■ Instructions to follow:
Reproduce the lines below verbatim. Pictures are to be omitted.

■ Input records:

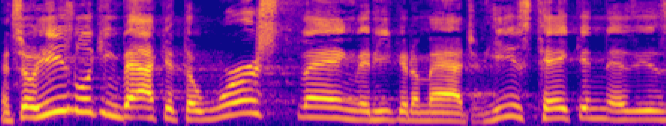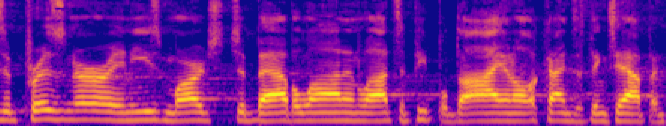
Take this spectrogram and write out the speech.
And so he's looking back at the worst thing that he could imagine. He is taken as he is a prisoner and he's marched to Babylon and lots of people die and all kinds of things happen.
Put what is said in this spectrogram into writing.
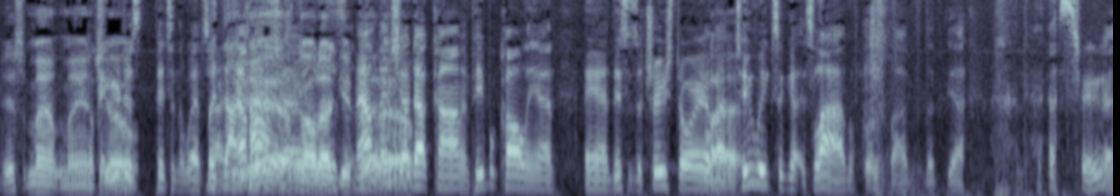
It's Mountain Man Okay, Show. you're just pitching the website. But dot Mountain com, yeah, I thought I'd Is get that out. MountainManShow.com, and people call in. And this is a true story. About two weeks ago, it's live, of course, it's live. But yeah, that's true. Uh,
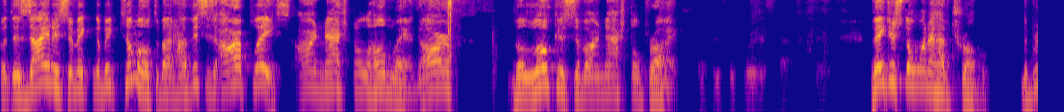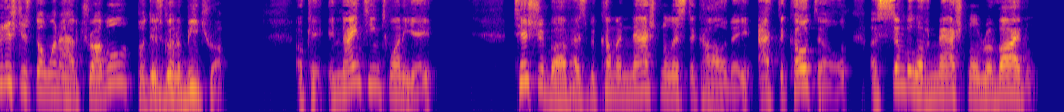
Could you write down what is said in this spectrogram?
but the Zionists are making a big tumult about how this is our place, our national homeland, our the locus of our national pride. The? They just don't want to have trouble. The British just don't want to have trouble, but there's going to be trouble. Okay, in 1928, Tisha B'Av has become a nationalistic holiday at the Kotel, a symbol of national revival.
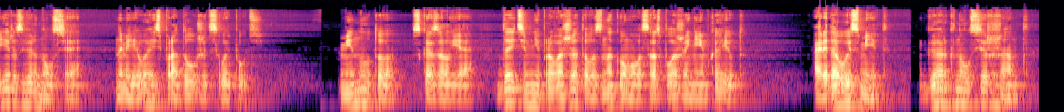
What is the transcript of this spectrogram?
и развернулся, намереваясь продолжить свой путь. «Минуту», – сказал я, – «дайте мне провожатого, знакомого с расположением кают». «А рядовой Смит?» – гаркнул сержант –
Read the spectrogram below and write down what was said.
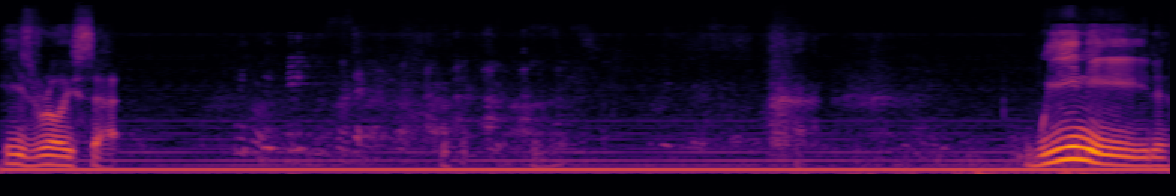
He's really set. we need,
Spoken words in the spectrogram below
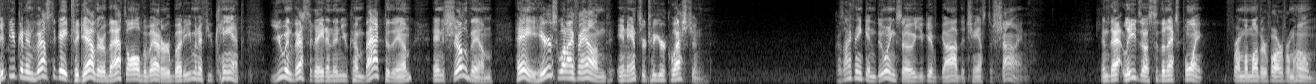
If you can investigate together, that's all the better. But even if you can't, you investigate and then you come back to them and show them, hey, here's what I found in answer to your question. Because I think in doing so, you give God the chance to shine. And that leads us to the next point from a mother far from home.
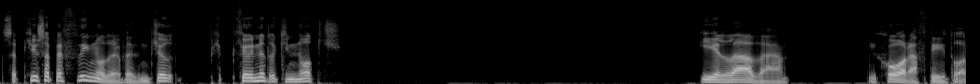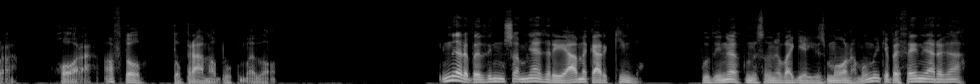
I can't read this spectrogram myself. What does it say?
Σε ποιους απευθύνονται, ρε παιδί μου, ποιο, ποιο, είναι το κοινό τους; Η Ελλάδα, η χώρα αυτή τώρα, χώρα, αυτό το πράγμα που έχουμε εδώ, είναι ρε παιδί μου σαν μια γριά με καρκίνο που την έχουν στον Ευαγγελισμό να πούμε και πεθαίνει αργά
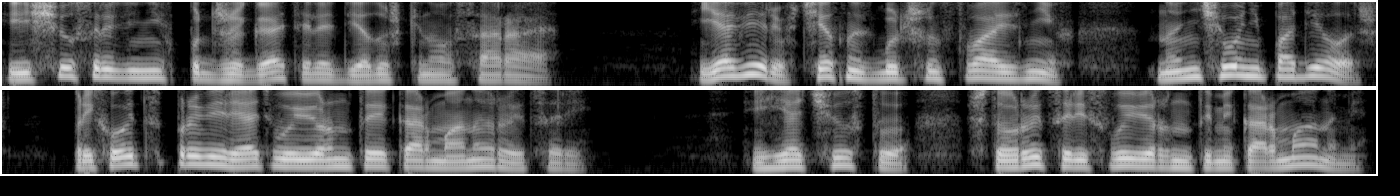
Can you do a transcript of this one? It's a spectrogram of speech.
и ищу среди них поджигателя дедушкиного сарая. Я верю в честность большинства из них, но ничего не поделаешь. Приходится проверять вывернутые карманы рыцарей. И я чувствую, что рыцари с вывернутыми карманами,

■ Answer section:
Take this spectrogram and write out the speech.
And so he's looking back at the worst thing that he could imagine. He is taken as he is a prisoner and he's marched to Babylon and lots of people die and all kinds of things happen.
Put what is said in this spectrogram into writing.
It's Mountain Man Okay, Show. you're just pitching the website. But dot Mountain com, yeah, I thought I'd Is get that out. MountainManShow.com, and people call in. And this is a true story. About two weeks ago, it's live, of course, it's live. But yeah, that's true. Uh,
Could you write down what is said in this spectrogram?
but the Zionists are making a big tumult about how this is our place, our national homeland, our the locus of our national pride. The? They just don't want to have trouble. The British just don't want to have trouble, but there's going to be trouble. Okay, in 1928, Tisha B'Av has become a nationalistic holiday at the Kotel, a symbol of national revival.
What is the transcript of this spectrogram?
и развернулся, намереваясь продолжить свой путь. «Минуту», – сказал я, – «дайте мне провожатого, знакомого с расположением кают». «А рядовой Смит?» – гаркнул сержант –
Read the spectrogram below and write down what was said.
He's really set. we need,
Spoken words in the spectrogram below
If you can investigate together, that's all the better. But even if you can't, you investigate and then you come back to them and show them, hey, here's what I found in answer to your question. Because I think in doing so, you give God the chance to shine. And that leads us to the next point from a mother far from home.
I can't read this spectrogram myself. What does it say?
Σε ποιους απευθύνονται, ρε παιδί μου, ποιο, ποιο, είναι το κοινό τους; Η Ελλάδα, η χώρα αυτή τώρα, χώρα, αυτό το πράγμα που έχουμε εδώ, είναι ρε παιδί μου σαν μια γριά με καρκίνο που την έχουν στον Ευαγγελισμό να πούμε και πεθαίνει αργά
Can you do a transcript of this one? It's a spectrogram of speech.
и ищу среди них поджигателя дедушкиного сарая. Я верю в честность большинства из них, но ничего не поделаешь. Приходится проверять вывернутые карманы рыцарей. И я чувствую, что рыцари с вывернутыми карманами,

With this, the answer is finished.